Egor Pavlovich is CTO of Coinspeaker and a major bitcoin enthusiast. Egor is a specialist in radiophysics and is a keen follower of new and disruptive technologies – from the first moment he discovered bitcoin he knew immediately it was something special. After beginning a bitcoin mining operation he combined forces with Siarhei in 2014 to build professional provider of news for the cryptocurrency/blockchain community. His roles at the site include monitoring analytics, handling the site’s public relations campaigns, overseeing the editorial content in an executive capacity as well as dealing with advertisers and sponsors. You can contact Egor via [email protected]
Microsoft is now accepting Bitcoin as a payment option to buy apps, games, and other products for Windows, Windows Phone, and Xbox. Check the Coinspeaker’s list of 10 other large websites now accepting bitcoin, along with each company’s Alexa Global Rank, indicating their Web traffic ranking.
Microsoft Inc. confirmed that customers can now use bitcoin to buy apps, games, and other products for Windows, Windows Phone, and Xbox. The transactions, conducted in partnership with BitPay, are capped at $1,000 per day per account, and no more than $5,000 across multiple accounts in the same name.
However, the virtual cash cannot be accepted as a direct payment method. “You can only use bitcoin to add money to your Microsoft account and then purchase digital goods at select Microsoft online stores. You can’t use bitcoin to purchase Microsoft products and services directly at this time,” says the corporation’s webpage, warning that transactions are irreversible.

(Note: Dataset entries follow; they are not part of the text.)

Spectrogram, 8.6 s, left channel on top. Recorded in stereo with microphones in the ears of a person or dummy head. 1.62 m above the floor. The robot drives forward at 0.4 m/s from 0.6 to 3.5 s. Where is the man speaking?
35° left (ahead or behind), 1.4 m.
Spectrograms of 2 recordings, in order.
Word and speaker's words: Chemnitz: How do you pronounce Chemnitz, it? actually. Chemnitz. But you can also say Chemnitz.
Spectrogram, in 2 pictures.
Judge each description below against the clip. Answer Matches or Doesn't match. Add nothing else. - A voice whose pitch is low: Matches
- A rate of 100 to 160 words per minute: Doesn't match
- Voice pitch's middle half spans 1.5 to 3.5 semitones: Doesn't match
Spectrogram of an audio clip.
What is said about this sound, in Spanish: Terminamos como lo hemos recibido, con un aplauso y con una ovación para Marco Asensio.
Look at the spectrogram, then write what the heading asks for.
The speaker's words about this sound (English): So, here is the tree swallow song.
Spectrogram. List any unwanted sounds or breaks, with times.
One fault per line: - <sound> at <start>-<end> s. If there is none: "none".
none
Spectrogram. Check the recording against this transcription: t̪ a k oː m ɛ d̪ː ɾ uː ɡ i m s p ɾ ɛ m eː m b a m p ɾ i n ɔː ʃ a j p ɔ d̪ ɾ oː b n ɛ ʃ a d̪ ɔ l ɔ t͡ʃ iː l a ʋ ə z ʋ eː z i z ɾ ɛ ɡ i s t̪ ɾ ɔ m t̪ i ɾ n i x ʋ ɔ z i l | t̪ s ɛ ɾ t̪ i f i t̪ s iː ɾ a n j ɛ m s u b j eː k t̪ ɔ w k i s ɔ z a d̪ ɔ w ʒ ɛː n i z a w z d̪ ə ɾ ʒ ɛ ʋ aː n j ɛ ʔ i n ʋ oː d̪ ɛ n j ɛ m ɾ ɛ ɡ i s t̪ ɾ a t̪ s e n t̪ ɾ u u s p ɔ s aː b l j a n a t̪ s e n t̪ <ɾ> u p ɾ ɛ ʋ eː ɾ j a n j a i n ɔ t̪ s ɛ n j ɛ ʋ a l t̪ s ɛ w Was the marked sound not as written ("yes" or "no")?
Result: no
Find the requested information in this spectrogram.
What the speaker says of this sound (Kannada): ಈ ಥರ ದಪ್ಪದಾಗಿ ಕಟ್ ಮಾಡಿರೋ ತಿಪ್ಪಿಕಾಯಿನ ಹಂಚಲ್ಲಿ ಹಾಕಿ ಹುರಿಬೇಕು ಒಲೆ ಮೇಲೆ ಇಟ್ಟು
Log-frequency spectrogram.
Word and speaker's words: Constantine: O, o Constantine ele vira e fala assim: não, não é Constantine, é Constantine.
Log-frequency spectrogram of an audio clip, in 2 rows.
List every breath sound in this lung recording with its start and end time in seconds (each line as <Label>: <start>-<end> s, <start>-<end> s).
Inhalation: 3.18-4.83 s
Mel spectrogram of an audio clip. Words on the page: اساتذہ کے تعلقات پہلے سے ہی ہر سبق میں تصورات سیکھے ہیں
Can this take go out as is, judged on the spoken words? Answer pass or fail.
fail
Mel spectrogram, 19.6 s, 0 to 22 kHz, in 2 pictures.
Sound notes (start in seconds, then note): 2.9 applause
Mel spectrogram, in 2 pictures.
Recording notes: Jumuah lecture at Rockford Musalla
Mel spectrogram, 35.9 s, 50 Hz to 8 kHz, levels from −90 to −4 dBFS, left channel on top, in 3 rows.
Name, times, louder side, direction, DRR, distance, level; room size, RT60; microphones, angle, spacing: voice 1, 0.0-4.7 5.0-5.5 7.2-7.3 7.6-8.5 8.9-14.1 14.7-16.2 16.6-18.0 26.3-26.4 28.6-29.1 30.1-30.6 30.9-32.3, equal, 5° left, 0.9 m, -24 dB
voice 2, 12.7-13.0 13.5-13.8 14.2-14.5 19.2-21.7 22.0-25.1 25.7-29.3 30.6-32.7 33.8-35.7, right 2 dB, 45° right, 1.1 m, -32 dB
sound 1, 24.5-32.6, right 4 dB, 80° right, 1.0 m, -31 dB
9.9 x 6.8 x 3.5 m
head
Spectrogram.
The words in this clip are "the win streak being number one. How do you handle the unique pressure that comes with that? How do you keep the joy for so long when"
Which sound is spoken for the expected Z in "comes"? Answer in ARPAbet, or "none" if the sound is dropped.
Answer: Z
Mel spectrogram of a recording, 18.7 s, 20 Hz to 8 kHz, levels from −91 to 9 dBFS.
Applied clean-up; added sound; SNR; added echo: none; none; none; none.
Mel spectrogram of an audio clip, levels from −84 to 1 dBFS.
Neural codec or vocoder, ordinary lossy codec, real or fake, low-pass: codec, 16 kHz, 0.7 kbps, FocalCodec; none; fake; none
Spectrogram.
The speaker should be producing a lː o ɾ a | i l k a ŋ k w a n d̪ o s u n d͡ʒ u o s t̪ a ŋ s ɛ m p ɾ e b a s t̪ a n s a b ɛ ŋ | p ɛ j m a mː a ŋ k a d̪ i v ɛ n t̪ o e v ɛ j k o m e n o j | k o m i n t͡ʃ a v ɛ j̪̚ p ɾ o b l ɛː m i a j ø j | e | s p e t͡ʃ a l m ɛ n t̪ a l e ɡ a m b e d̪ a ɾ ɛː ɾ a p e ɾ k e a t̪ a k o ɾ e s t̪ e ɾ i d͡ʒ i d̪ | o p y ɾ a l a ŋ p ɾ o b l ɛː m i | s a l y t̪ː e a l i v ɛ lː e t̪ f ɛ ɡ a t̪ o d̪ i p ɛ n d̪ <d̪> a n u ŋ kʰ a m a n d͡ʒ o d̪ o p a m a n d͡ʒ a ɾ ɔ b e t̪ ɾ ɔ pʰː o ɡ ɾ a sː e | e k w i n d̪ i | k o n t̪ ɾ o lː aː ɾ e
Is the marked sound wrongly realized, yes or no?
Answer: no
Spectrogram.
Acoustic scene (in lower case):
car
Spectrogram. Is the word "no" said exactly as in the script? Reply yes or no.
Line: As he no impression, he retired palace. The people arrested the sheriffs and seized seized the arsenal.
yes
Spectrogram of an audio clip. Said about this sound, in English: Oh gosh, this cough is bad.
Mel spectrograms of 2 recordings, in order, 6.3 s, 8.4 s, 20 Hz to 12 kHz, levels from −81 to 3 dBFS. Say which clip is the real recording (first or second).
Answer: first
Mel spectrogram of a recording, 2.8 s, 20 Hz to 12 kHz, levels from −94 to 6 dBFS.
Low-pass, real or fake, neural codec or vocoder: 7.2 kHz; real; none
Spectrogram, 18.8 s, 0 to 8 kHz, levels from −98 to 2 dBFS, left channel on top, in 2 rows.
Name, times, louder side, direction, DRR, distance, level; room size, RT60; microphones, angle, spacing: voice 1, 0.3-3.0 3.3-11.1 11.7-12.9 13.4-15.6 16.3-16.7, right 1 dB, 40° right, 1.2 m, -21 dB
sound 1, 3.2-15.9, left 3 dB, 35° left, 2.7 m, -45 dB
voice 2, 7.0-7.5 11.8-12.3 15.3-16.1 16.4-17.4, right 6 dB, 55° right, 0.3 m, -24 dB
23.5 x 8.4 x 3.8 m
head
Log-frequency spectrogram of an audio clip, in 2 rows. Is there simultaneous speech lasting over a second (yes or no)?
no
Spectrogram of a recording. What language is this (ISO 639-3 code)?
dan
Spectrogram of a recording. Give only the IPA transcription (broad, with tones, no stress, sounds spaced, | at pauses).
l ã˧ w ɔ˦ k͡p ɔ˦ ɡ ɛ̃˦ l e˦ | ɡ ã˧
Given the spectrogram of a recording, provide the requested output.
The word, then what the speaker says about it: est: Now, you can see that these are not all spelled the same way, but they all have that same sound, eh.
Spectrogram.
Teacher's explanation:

Currently valued at $395 billion, Microsoft’s site is the 46th largest in the world, based on Alexa’s traffic estimation, making it one of the largest to accept bitcoin. But not the largest. Click through to see Coinspeaker’s 10 other websites now accepting bitcoin, along with each company’s Alexa Global Rank, indicating their Web traffic ranking.
Speaking to TechRadar, Oxford economic sociologist Dr Vili Lehdonvirta warned not to overestimate the influence of Microsoft’s affair with bitcoin, because most likely the corporation is not receiving bitcoins itself.
“This means that Microsoft itself will not be accumulating and thus spending bitcoins, which somewhat limits the significance of this announcement. Microsoft is not entering the bitcoin economy as such,” Dr Lehdonvirta explained.
Microsoft’s involvement with bitcoin began in February 2014, when the company’s Bing search engine was modified to allow users to generate bitcoin price conversions. Microsoft co-founder, and current technology adviser, Bill Gates’ interest in digital payments technology directly influenced this.
In October, Gates spoke in favor of digital currencies during an appearance on Bloomberg’s “Street Smart.” With all its problems, bitcoin is an “exciting” financial solution, Bill Gates said.